Task to complete: Below is a listing with pictures. Repeat exactly the lines starting at the one holding "Language, the accent's" and going on through the one holding "Language and emotion: Telugu, neutral", and leave every picture out.

Material for this exercise:
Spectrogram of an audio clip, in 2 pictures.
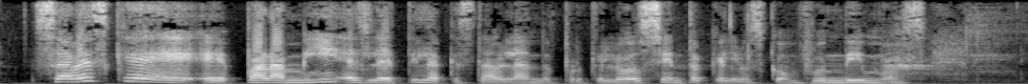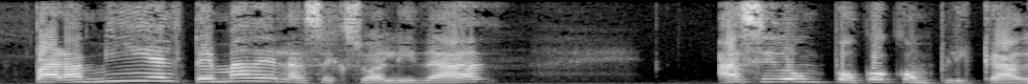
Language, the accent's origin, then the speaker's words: Spanish; Mexico; como mexicana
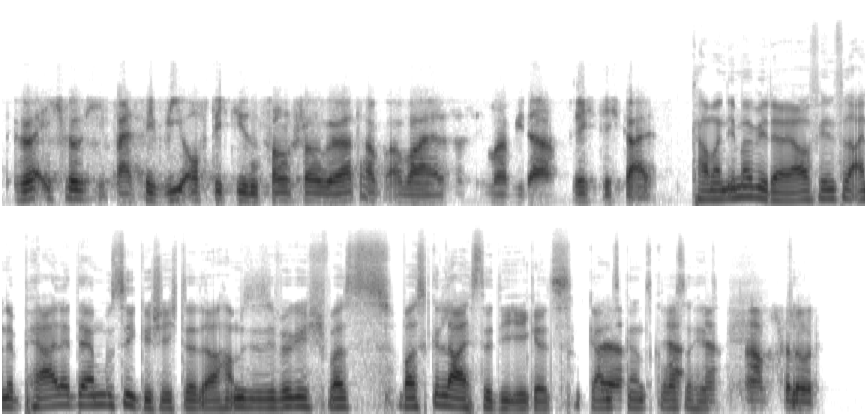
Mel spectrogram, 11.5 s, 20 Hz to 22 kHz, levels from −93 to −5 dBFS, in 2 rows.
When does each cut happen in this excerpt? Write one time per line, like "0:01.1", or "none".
0:03.7
0:10.6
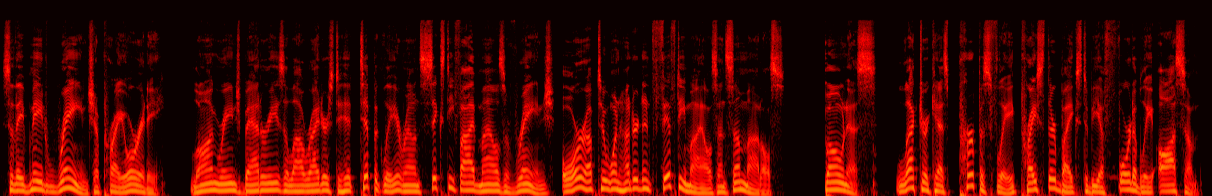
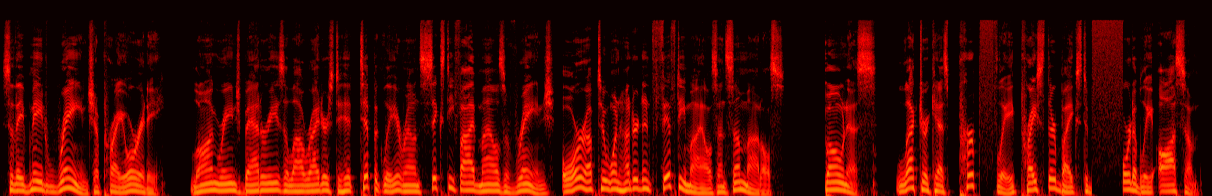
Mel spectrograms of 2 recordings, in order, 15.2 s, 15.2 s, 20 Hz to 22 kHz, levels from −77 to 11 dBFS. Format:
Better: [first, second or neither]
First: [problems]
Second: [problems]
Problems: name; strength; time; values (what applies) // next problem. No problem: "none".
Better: first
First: none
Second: audio cutting out; filled with static; at 12 s and at 14 s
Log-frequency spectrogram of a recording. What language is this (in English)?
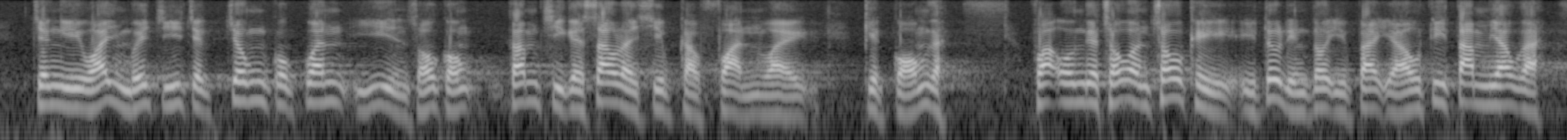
Cantonese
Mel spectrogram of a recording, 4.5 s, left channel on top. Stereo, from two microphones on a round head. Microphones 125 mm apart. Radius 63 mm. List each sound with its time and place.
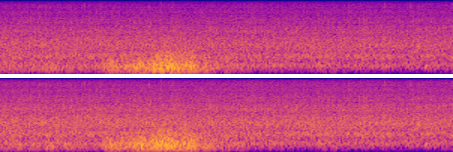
0.0 s running water: 15° right (ahead or behind)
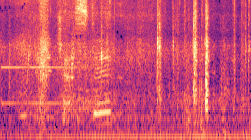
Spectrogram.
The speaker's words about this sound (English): But here, I'll close the door, make sure we turn on the car, adjust your seat, adjust your mirrors.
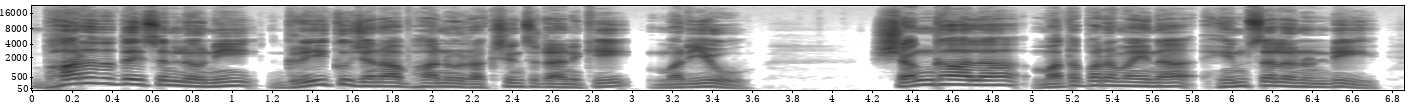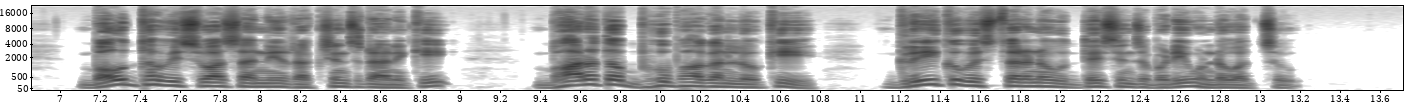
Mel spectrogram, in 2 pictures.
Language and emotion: Telugu, neutral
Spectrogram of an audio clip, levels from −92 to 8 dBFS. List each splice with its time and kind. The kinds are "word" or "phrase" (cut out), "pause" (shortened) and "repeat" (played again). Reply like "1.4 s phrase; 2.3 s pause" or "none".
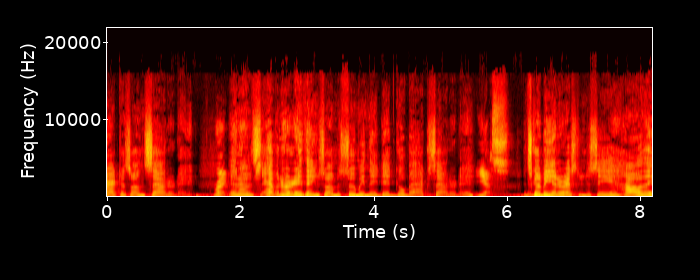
6.1 s pause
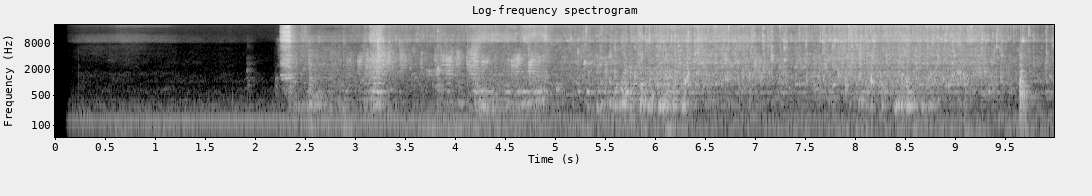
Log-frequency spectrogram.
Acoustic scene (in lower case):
restroom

Task solution:
Language, the accent's origin, then the speaker's words: Spanish; Mexico; como mexicana
Mel spectrogram, 11.5 s, 20 Hz to 22 kHz, levels from −93 to −5 dBFS, in 2 rows.
When does each cut happen in this excerpt? Write one time per line, like "0:01.1", or "none".
0:03.7
0:10.6
Mel spectrograms of 2 recordings, in order, 15.2 s, 15.2 s, 20 Hz to 22 kHz, levels from −77 to 11 dBFS. Format:
Better: [first, second or neither]
First: [problems]
Second: [problems]
Problems: name; strength; time; values (what applies) // next problem. No problem: "none".
Better: first
First: none
Second: audio cutting out; filled with static; at 12 s and at 14 s
Log-frequency spectrogram of a recording. What language is this (in English)?
Cantonese
Mel spectrogram of a recording, 4.5 s, left channel on top. Stereo, from two microphones on a round head. Microphones 125 mm apart. Radius 63 mm. List each sound with its time and place.
0.0 s running water: 15° right (ahead or behind)
Spectrogram.
The speaker's words about this sound (English): But here, I'll close the door, make sure we turn on the car, adjust your seat, adjust your mirrors.
Mel spectrogram, in 2 pictures.
Language and emotion: Telugu, neutral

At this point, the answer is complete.